MR Bore & D Munro

Department of Psychology, University of Newcastle, Australia

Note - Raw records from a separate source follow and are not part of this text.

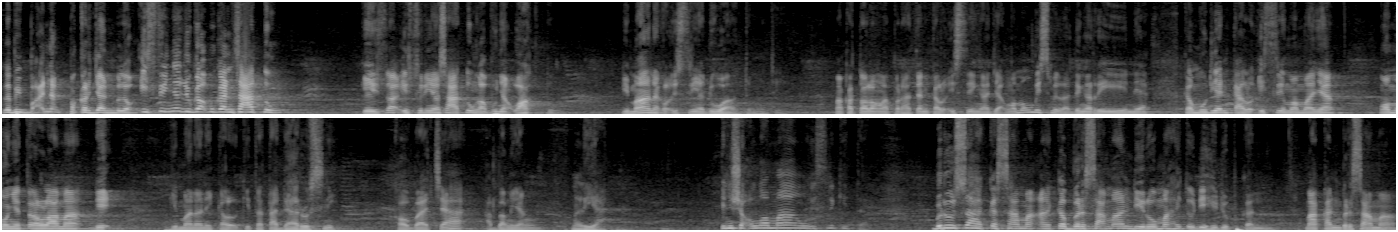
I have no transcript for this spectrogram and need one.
Lebih banyak pekerjaan beliau. Istrinya juga bukan satu. Kita istrinya satu nggak punya waktu. Gimana kalau istrinya dua nanti? Maka tolonglah perhatian kalau istri ngajak ngomong Bismillah dengerin ya. Kemudian kalau istri mamanya ngomongnya terlalu lama, dek gimana nih kalau kita tadarus nih? Kau baca, abang yang ngeliat. Insya Allah mau istri kita. Berusaha kesamaan, kebersamaan di rumah itu dihidupkan. Makan bersama.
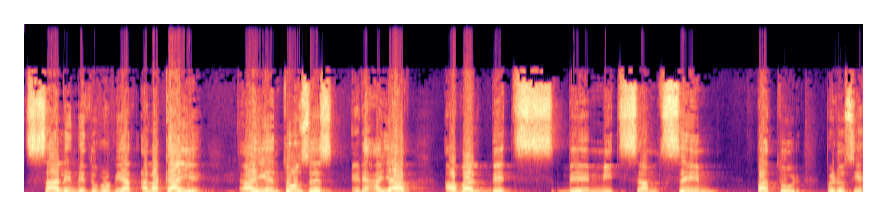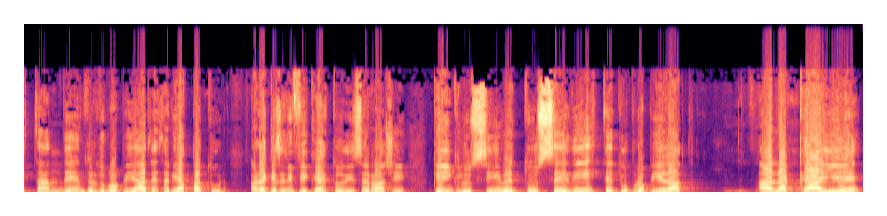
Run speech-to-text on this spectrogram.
salen de tu propiedad a la calle. Ahí entonces eres Hayab. Abal bemitzamsem patur. Pero si están dentro de tu propiedad, estarías patur. Ahora, ¿qué significa esto? Dice Rashi. Que inclusive tú cediste tu propiedad a la calle.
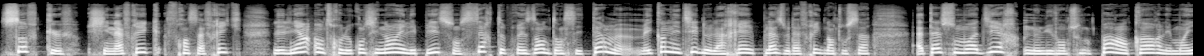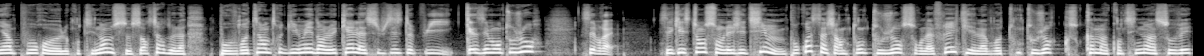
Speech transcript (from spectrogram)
Sauf que Chine-Afrique, France-Afrique, les liens entre le continent et les pays sont certes présents dans ces termes, mais qu'en est-il de la réelle place de l'Afrique dans tout ça? A-t-elle son mot à dire? Ne lui vont pas encore les moyens pour euh, le continent de se sortir de la pauvreté entre guillemets dans lequel elle subsiste depuis quasiment toujours C'est vrai. Ces questions sont légitimes. Pourquoi s'acharne-t-on toujours sur l'Afrique et la voit-on toujours comme un continent à sauver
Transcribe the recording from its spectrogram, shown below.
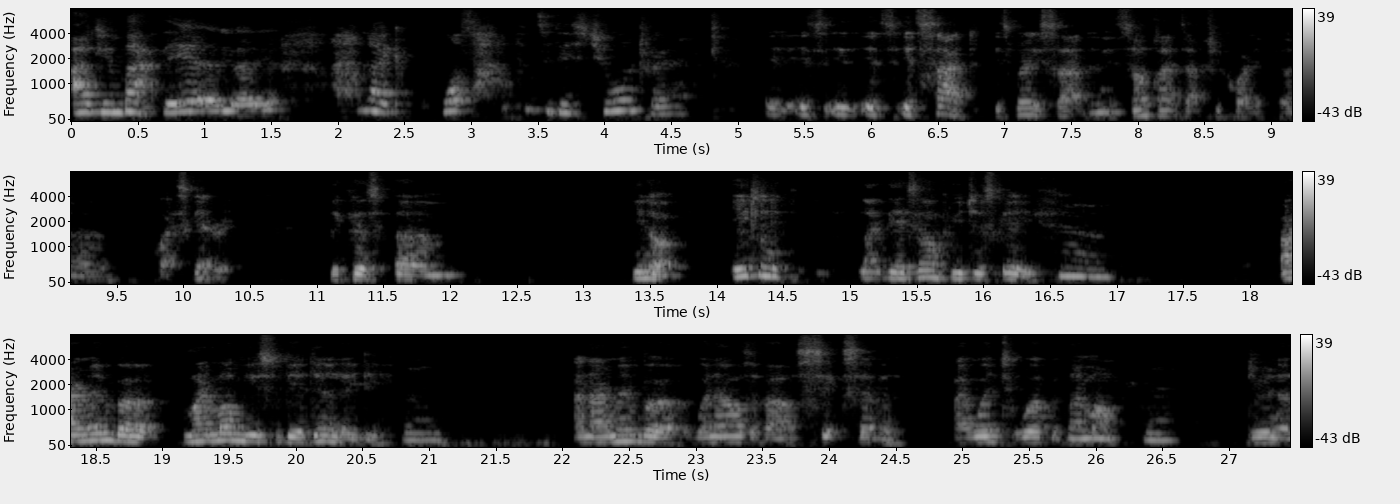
arguing back yeah, yeah, yeah. and I'm like what's happened to these children it, it's it, it's it's sad. It's very sad, and it's sometimes actually quite uh, quite scary because um, you know even like the example you just gave. Mm, I remember my mom used to be a dinner lady, mm, and I remember when I was about six, seven, I went to work with my mom Mm. During the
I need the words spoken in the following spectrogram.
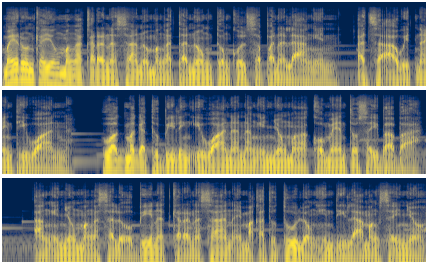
mayroon kayong mga karanasan o mga tanong tungkol sa panalangin at sa awit 91. Huwag magatubiling iwanan ang inyong mga komento sa ibaba. Ang inyong mga saloobin at karanasan ay makatutulong hindi lamang sa inyo,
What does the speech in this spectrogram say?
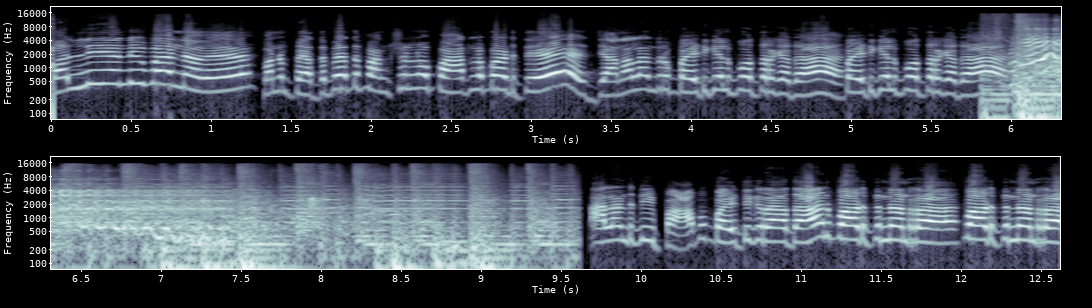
మళ్ళీ ఎందుకు పాడినావే? మనం పెద్ద పెద్ద ఫంక్షన్లో పాటలు పాడితే జనాలందరూ బయటికి వెళ్ళిపోతారు కదా? బయటికి వెళ్ళిపోతారు కదా? అలాంటిది ఈ పాప బయటికి రాదా అని పాడుతున్నాను రా పాడుతున్నాను రా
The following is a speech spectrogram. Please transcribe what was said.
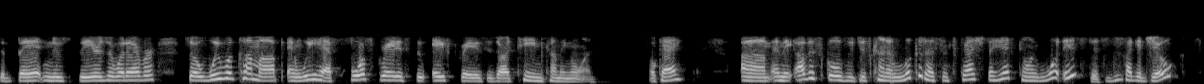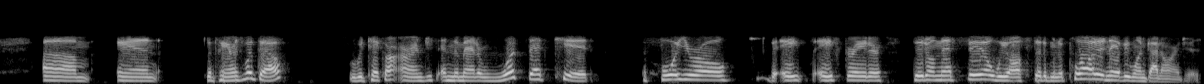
the bad news bears or whatever. So we would come up and we have fourth graders through eighth graders as our team coming on. Okay. Um, and the other schools would just kind of look at us and scratch their heads going, what is this? Is this like a joke? Um, and the parents would go, we would take our oranges and no matter what that kid, the four-year-old, the eighth, eighth grader did on that field, we all stood up and applauded and everyone got oranges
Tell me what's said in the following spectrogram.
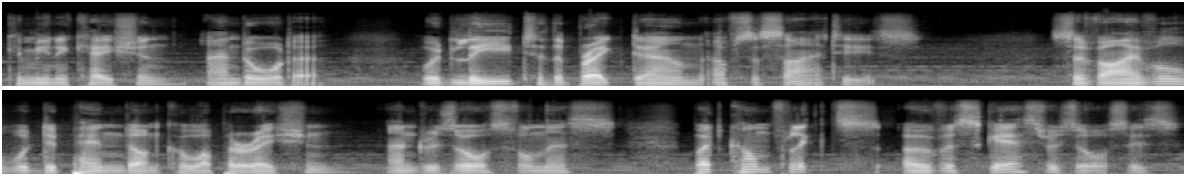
communication, and order would lead to the breakdown of societies. Survival would depend on cooperation and resourcefulness, but conflicts over scarce resources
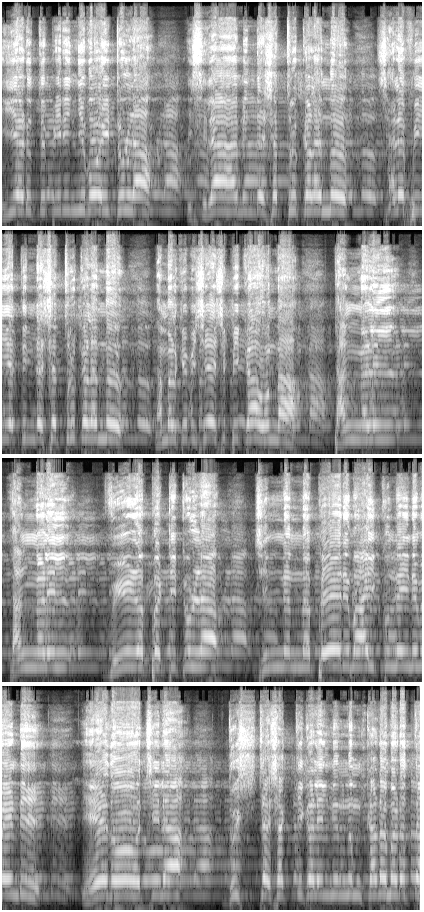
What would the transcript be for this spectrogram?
ഈ അടുത്ത് പിരിഞ്ഞു പോയിട്ടുള്ള ഇസ്ലാമിന്റെ ശത്രുക്കളെന്ന് സലഫീയത്തിന്റെ ശത്രുക്കളെന്ന് നമ്മൾക്ക് വിശേഷിപ്പിക്കാവുന്ന തങ്ങളിൽ തങ്ങളിൽ വീഴപ്പെട്ടിട്ടുള്ള ജിന്നെന്ന പേര് മായ്ക്കുന്നതിന് വേണ്ടി ഏതോ ചില ദുഷ്ടശക്തികളിൽ നിന്നും കടമെടുത്ത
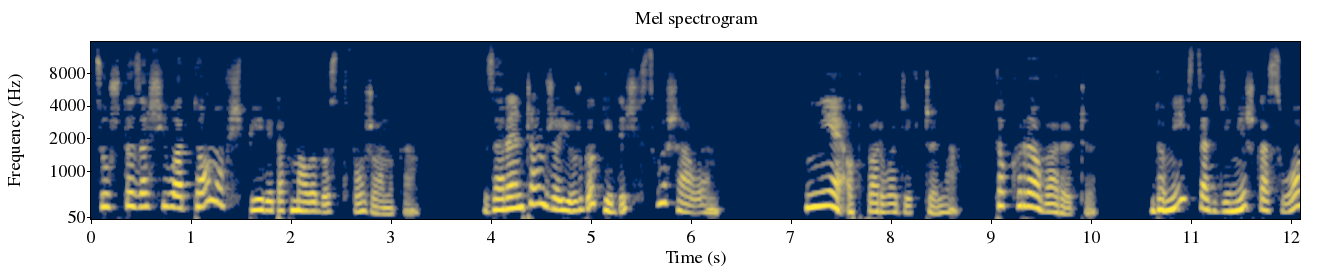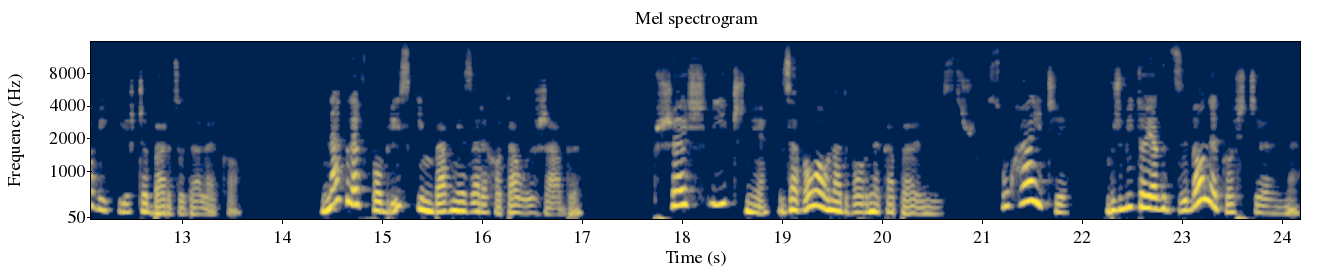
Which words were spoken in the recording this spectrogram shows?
Cóż to za siła tonu w śpiewie tak małego stworzonka? Zaręczam, że już go kiedyś słyszałem. Nie, odparła dziewczyna. To krowa ryczy. Do miejsca, gdzie mieszka Słowik, jeszcze bardzo daleko. Nagle w pobliskim bagnie zarechotały żaby. Prześlicznie, zawołał nadworny kapelmistrz. Słuchajcie, brzmi to jak dzwony kościelne.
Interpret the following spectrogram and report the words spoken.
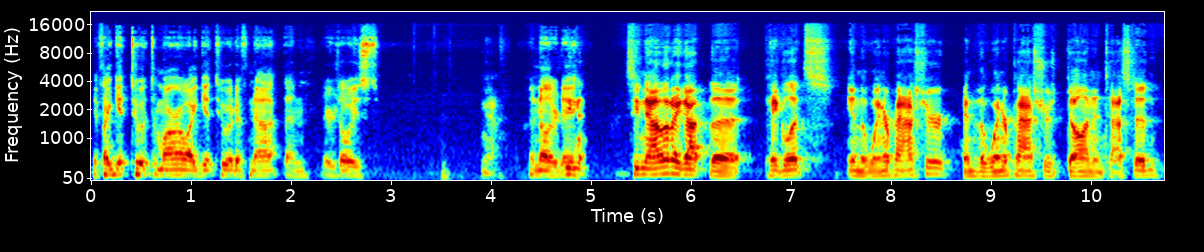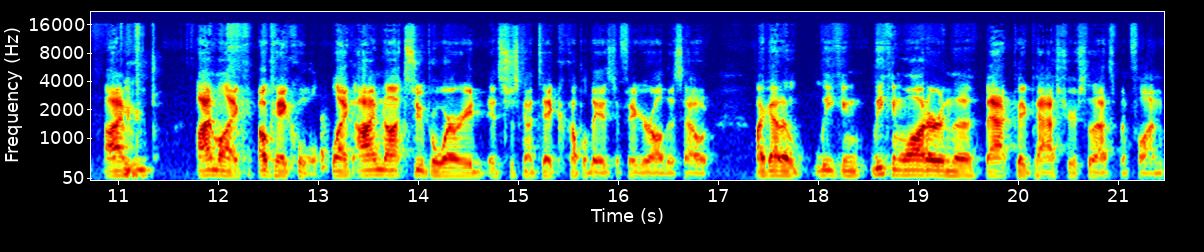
If I get to it tomorrow, I get to it. If not, then there's always Yeah. another day. See, now that I got the piglets in the winter pasture and the winter pasture's done and tested, I'm Mhm. I'm like, okay, cool. Like I'm not super worried. It's just gonna take a couple days to figure all this out. I got a leaking leaking water in the back pig pasture, so that's been fun.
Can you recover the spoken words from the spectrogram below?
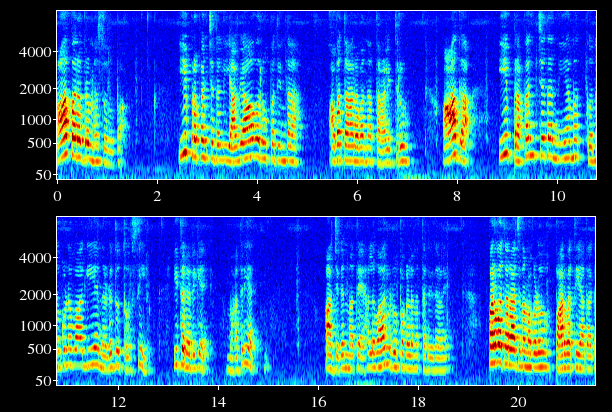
ಆ ಪರಬ್ರಹ್ಮ ಸ್ವರೂಪ. ಈ ಪ್ರಪಂಚದಲ್ಲಿ ಯಾವ್ಯಾವ ರೂಪದಿಂದ ಅವತಾರವನ್ನು ತಾಳಿದ್ರು? ಆಗ ಈ ಪ್ರಪಂಚದ ನಿಯಮಕ್ಕನುಗುಣವಾಗಿಯೇ ನಡೆದು ತೋರಿಸಿ ಇತರರಿಗೆ ಮಾದರಿಯಾಗಿ. ಆ ಜಗನ್ಮಾತೆ ಹಲವಾರು ರೂಪಗಳನ್ನು ತಡೆದಿದ್ದಾಳೆ. ಪರ್ವತರಾಜನ ಮಗಳು ಪಾರ್ವತಿಯಾದಾಗ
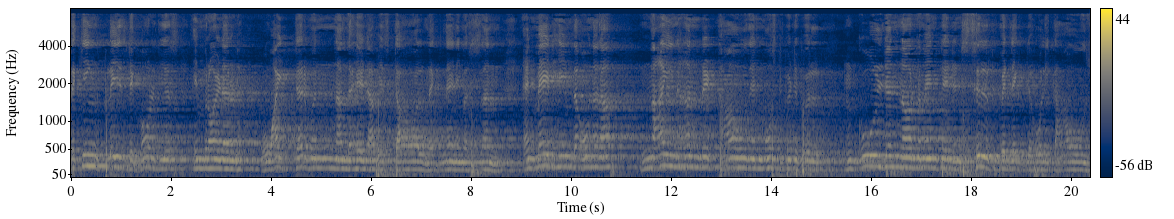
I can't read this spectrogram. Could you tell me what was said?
The king placed a gorgeous embroidered white turban on the head of his tall, magnanimous son and made him the owner of 900,000 most beautiful golden ornamented and silk bedecked holy cows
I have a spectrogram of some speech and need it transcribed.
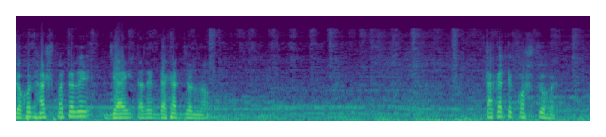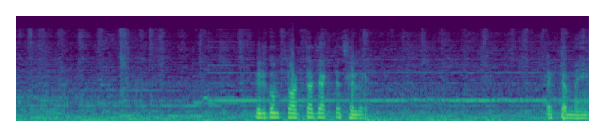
যখন হাসপাতালে যাই তাদের দেখার জন্য, তাকাতে কষ্ট হয়। এরকম তরতাজা একটা ছেলে, একটা মেয়ে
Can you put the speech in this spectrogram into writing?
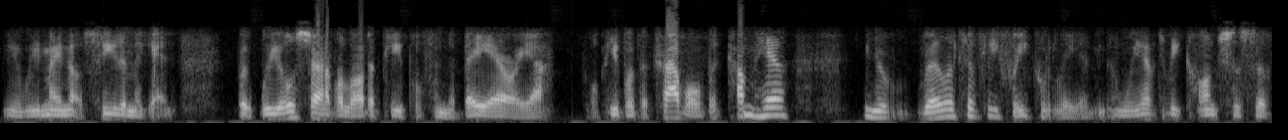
you know, we may not see them again. But we also have a lot of people from the Bay Area or people that travel that come here, you know, relatively frequently, and, and we have to be conscious of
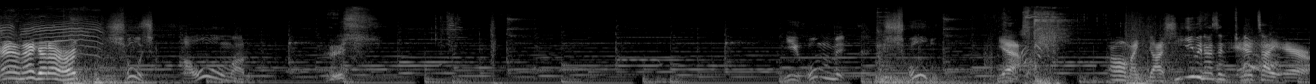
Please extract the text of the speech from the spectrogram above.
And I gotta hurt. Yeah. Oh my gosh, she even has an anti-air.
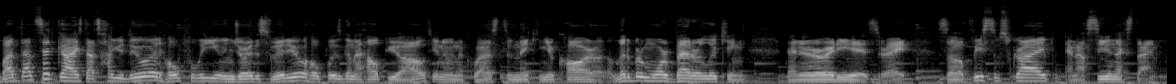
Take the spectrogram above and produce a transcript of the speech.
But that's it guys, that's how you do it. Hopefully you enjoy this video. Hopefully it's gonna help you out, you know, in the quest to making your car a little bit more better looking than it already is, right? So please subscribe and I'll see you next time.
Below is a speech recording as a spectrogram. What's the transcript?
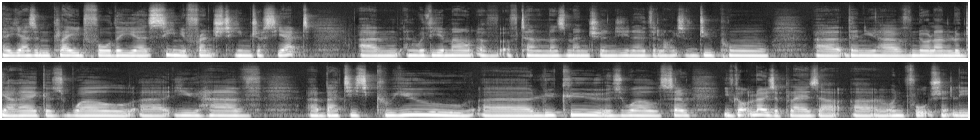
Uh, he hasn't played for the uh, senior French team just yet. Um, and with the amount of, of talent as mentioned, you know, the likes of Dupont, uh, then you have Nolan Le Garrec as well, uh, you have uh, Baptiste Couilloud, uh, Lucu as well. So you've got loads of players that are unfortunately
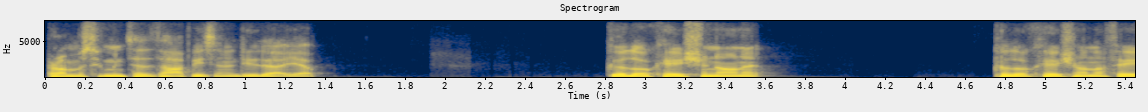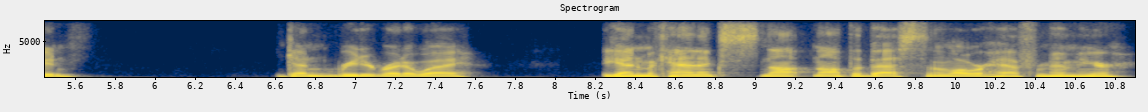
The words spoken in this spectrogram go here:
But I'm assuming to the top he's going to do that. Yep. Good location on it. Good location on the fade. Again, read it right away. Again, mechanics not not the best in the lower half from him here.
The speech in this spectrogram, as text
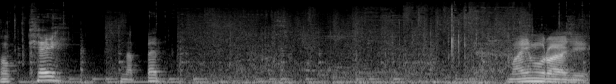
오케이 나빼 많이 물어야지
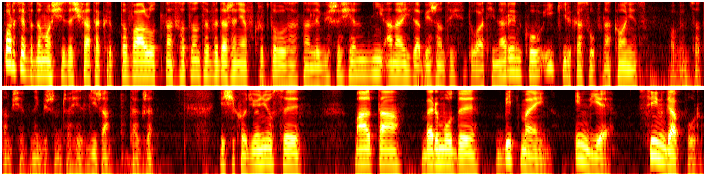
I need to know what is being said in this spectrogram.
Porcja wiadomości ze świata kryptowalut, nadchodzące wydarzenia w kryptowalutach na najbliższe 7 dni, analiza bieżącej sytuacji na rynku i kilka słów na koniec. Powiem, co tam się w najbliższym czasie zbliża. Także jeśli chodzi o newsy, Malta, Bermudy, Bitmain, Indie, Singapur,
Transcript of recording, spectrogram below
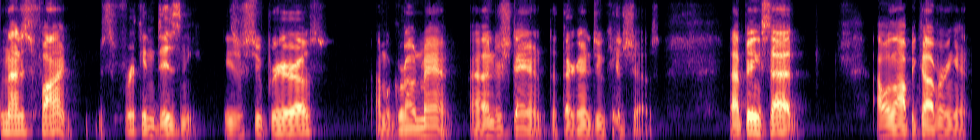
and that is fine. It's freaking Disney. These are superheroes. I'm a grown man. I understand that they're gonna do kids shows. That being said, I will not be covering it.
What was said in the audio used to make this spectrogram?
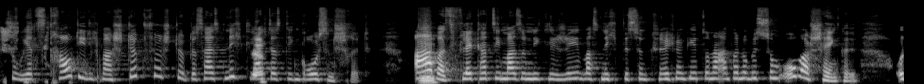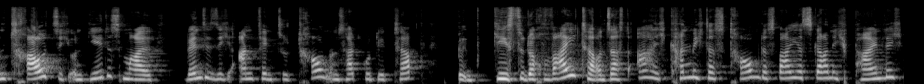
So, jetzt traut die dich mal Stück für Stück. Das heißt nicht gleich ja. das den großen Schritt. Aber mhm. vielleicht hat sie mal so ein Negligé, was nicht bis zum Knöchel geht, sondern einfach nur bis zum Oberschenkel. Und traut sich. Und jedes Mal, wenn sie sich anfängt zu trauen und es hat gut geklappt, gehst du doch weiter und sagst, ah, ich kann mich das trauen, das war jetzt gar nicht peinlich,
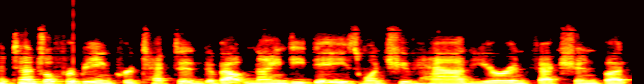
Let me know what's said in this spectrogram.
potential for being protected about 90 days once you've had your infection but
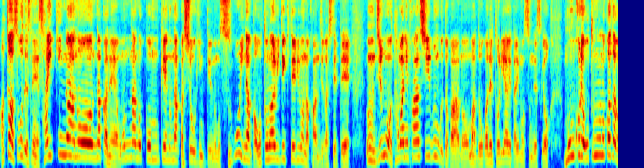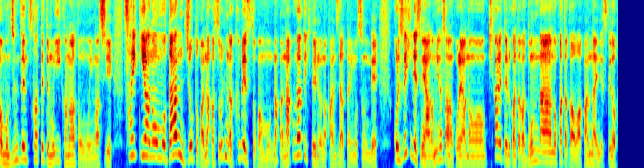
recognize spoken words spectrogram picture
あとはそうですね最近のあのなんかね女の子向けのなんか商品っていうのもすごいなんか大人びてきてるような感じがしててうん自分もたまにファンシー文具とかあの、まあ、動画で取り上げたりもするんですけどもうこれ大人の方がもう全然使っててもいいかなと思いますし最近あのもう男女とかなんかそういう風な区別とかもなんかなくなってきてるような感じだったりもするんでこれぜひですねあの皆さんこれあの聞かれてる方がどんなの方かはわかんないんですけど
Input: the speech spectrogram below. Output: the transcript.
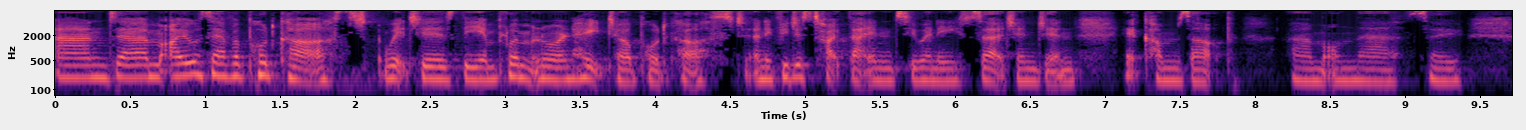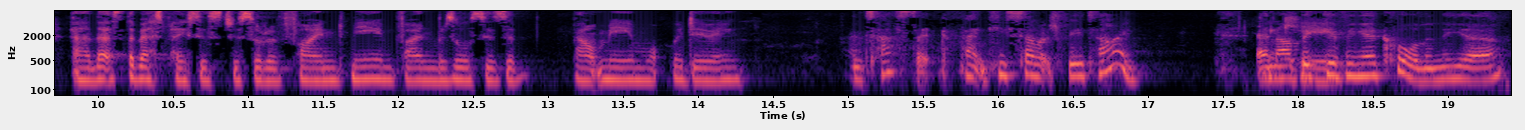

This paper presents theoretical and empirical findings of a Libertarian-Communitarian trait-like dimension of moral orientation. It is argued that each individual takes both cognitions concerning themselves as autonomous individuals, and the expectations of influential reference groups, into any context. When presented with moral stimuli, extreme Libertarian oriented individuals consistently give greater importance to individual rights, needs and welfare, and lesser importance to the needs, stability and expectations of the group and society. Conversely, extreme Communitarians give greater importance to the group and lesser importance to consequences for individuals. The Libertarian-Communitarian dimension appears theoretically related to, or may underlie, the Autonomous and Heteronomous Types of moral cognitive-developmentalism, socioanalytic moral theory, id and superego motivations, and evolutionary perspectives of moral behaviour. Empirically, a moral dilemma styled psychometric measure of the dimension was developed and administered in a number of studies to over 7,500 respondents. The dimension was found to be related to authoritarianism, religiosity, the Schwartz value types of Hedonism and Conformity, Factor G (Expedient/Rule-Conscious) of the Sixteen Personality Factors Questionnaire, but unrelated to a measure of Empathy. Part 2 of this paper explores a typology generated by the orthogonality of the Libertarian-Communitarian dimension and Empathy.